Saturday, March 29, 2008
Joseph King (Tennessee) has published an interesting article: The Common Knowledge Exception to the Expert Testimony Requirement for Establishing the Standard of Care in Medical Malpractice, 59 Ala. L. Rev. 51 (2008). In the piece, King wrestles with one of tort law's great shortcomings, uncertainty, in the context of the common knowledge exception.
Pursuant to the exception, a plaintiff does not need to use an expert to establish the standard of care in a med mal case if the subject matter of the allegedly unreasonable conduct is within the common knowledge of people without medical training. Although King supports the doctrine in theory, he argues that its application has been so unpredictable as to arouse rule-of-law concerns. The challenge is to provide sufficient guidance to judges, lawyers, and litigants while retaining enough flexibility to cover an array of factual scenarios.
King's solution is to construct two alternative preconditions, the presence of one or the other being necessary, but not sufficient, for a court to invoke the common knowledge exception:

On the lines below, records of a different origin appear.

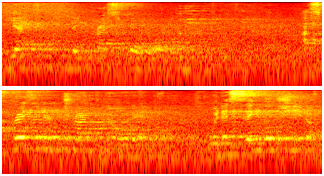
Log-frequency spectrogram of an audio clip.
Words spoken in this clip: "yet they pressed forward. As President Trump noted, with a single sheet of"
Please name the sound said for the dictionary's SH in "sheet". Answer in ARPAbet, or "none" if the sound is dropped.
SH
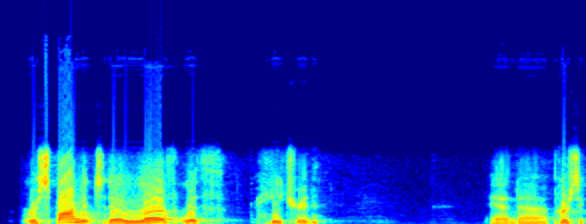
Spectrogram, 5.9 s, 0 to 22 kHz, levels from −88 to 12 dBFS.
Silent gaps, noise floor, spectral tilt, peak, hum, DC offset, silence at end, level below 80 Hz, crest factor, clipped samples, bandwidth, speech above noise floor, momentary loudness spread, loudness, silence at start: none; -62 dBFS; -5 dB/octave; 0 dBFS; none; under 0.1%; 0.05 s; -42 dBFS; 12 dB; under 0.1%; 10 kHz; 52 dB; 11 LU; -10 LUFS; 0.2 s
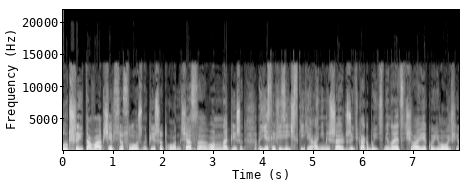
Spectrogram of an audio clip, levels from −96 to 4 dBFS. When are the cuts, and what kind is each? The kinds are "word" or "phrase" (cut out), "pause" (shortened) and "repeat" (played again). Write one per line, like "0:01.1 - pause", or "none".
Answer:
0:04.8 - word
0:06.4 - phrase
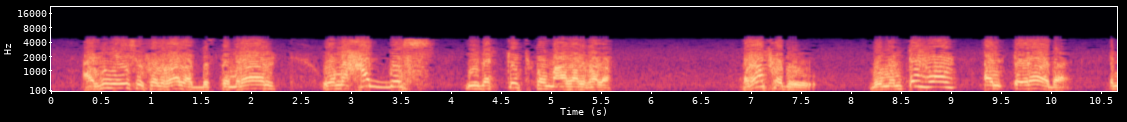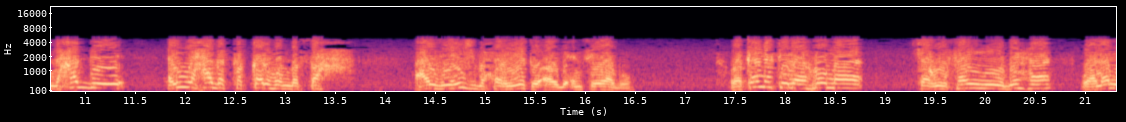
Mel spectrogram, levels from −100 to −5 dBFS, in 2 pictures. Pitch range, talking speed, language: 135-225 Hz, 80 wpm, English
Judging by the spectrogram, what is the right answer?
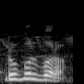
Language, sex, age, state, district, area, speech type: Bodo, female, 30-45, Assam, Udalguri, urban, spontaneous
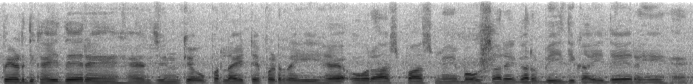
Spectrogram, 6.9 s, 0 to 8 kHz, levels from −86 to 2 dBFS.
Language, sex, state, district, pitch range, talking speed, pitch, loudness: Hindi, male, Rajasthan, Bikaner, 125-145 Hz, 190 wpm, 140 Hz, -15 LUFS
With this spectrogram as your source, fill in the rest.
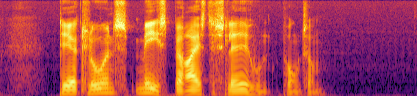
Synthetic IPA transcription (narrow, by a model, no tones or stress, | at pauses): d̥e̝æɐkʰlo̝ːðˠənsme̝̰ːsd̥̚b̥e̝ʁɑ̈ɪ̰sd̥əslɛð̞ˠəhun̰pʰɔ̽ŋt͡sʰɔ̽m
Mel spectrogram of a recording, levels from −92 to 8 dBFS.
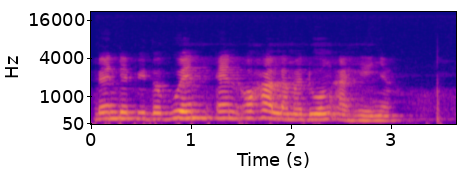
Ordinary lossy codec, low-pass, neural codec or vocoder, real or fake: none; 19.8 kHz; vocoder, 44.1 kHz, 128 mel bands every 256 samples, BigVGAN v2; fake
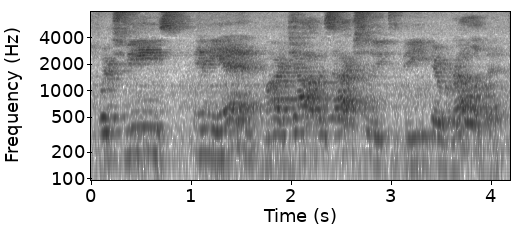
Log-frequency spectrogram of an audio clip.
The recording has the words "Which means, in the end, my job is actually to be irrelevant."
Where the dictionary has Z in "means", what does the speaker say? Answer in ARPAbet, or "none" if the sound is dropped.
Z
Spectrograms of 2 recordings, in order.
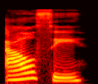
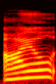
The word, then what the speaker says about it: aisle: The letter S is silent. We do not say aisle-see. We pronounce it like aisle. An aisle is the long walkway between the shelves of food.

Either the specific conduct that allegedly constituted negligence was of such a nature that not only could an unlicensed layperson legally perform it without violating or offending applicable medical or health care licensure statutes or duly authorized regulations governing the practice of the health care professions, but also that such an unlicensed layperson would ordinarily be deemed competent and foreseeably expected to routinely perform such conduct; or, the specific decision making by the health care provider that allegedly constituted negligent conduct that caused the injury did not involve the exercise of uniquely professional medical skills, a deliberate balancing of medical risks and benefits, or the exercise of therapeutic judgment.